§ **Work request**: Wherever the listing holds a picture, leave it out, and copy the remainder exactly.

§ **Input data**:
:::::
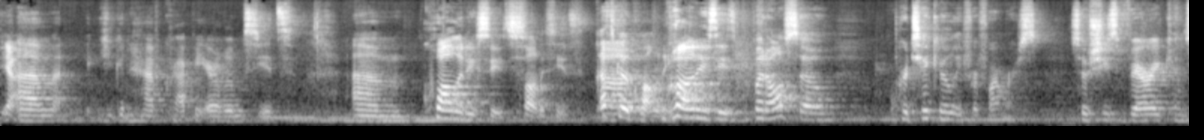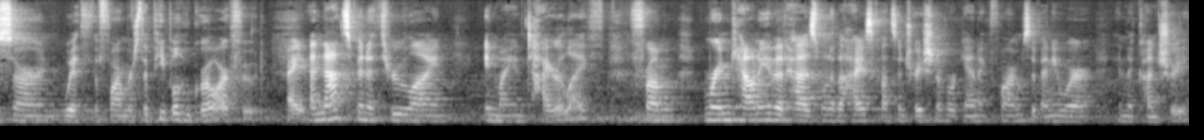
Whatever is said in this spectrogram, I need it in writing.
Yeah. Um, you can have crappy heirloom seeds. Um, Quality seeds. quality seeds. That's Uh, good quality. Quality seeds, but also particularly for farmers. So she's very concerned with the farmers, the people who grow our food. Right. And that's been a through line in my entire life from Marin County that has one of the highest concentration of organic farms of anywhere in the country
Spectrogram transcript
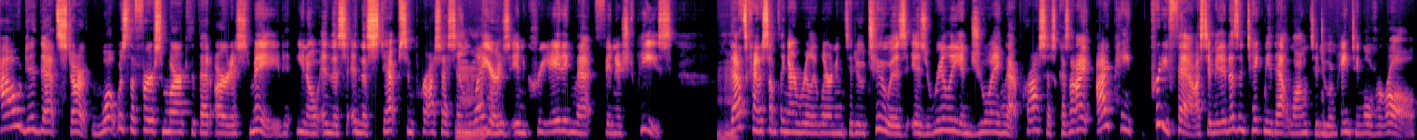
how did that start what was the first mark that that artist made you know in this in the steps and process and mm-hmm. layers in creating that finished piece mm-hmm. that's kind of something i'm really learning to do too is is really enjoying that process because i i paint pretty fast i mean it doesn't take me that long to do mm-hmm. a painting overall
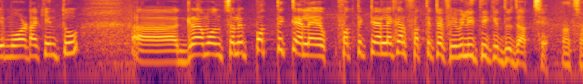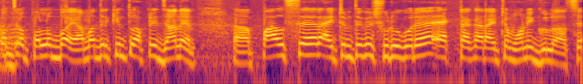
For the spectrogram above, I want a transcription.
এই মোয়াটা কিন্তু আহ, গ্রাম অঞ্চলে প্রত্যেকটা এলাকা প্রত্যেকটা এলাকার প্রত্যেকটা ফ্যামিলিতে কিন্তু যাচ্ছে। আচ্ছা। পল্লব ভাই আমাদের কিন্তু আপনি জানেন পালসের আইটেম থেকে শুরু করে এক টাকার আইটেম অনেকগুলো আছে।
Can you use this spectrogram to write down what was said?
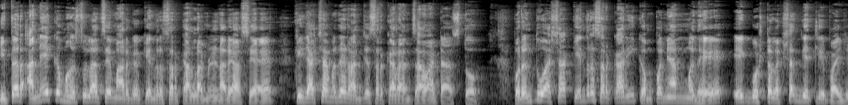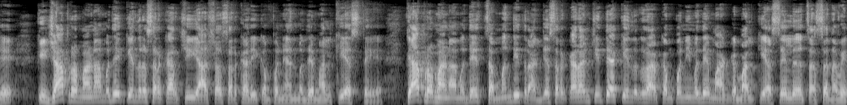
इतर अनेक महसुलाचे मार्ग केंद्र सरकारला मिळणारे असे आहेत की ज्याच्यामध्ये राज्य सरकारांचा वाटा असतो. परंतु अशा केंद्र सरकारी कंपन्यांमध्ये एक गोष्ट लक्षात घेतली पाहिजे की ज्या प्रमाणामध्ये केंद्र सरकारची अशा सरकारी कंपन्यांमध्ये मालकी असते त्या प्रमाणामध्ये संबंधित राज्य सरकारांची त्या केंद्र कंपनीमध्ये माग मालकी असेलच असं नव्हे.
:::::
§ **Finished task**:
Whatever is said in this spectrogram, I need it in writing.
Yeah. Um, you can have crappy heirloom seeds. Um, Quality seeds. quality seeds. That's Uh, good quality. Quality seeds, but also particularly for farmers. So she's very concerned with the farmers, the people who grow our food. Right. And that's been a through line in my entire life from Marin County that has one of the highest concentration of organic farms of anywhere in the country
Spectrogram transcript
how did that start what was the first mark that that artist made you know in this in the steps and process and mm-hmm. layers in creating that finished piece mm-hmm. that's kind of something i'm really learning to do too is is really enjoying that process because i i paint pretty fast i mean it doesn't take me that long to do mm-hmm. a painting overall
For the spectrogram above, I want a transcription.
এই মোয়াটা কিন্তু আহ, গ্রাম অঞ্চলে প্রত্যেকটা এলাকা প্রত্যেকটা এলাকার প্রত্যেকটা ফ্যামিলিতে কিন্তু যাচ্ছে। আচ্ছা। পল্লব ভাই আমাদের কিন্তু আপনি জানেন পালসের আইটেম থেকে শুরু করে এক টাকার আইটেম অনেকগুলো আছে।
Can you use this spectrogram to write down what was said?
इतर अनेक महसुलाचे मार्ग केंद्र सरकारला मिळणारे असे आहेत की ज्याच्यामध्ये राज्य सरकारांचा वाटा असतो. परंतु अशा केंद्र सरकारी कंपन्यांमध्ये एक गोष्ट लक्षात घेतली पाहिजे की ज्या प्रमाणामध्ये केंद्र सरकारची अशा सरकारी कंपन्यांमध्ये मालकी असते त्या प्रमाणामध्ये संबंधित राज्य सरकारांची त्या केंद्र कंपनीमध्ये माग मालकी असेलच असं नव्हे.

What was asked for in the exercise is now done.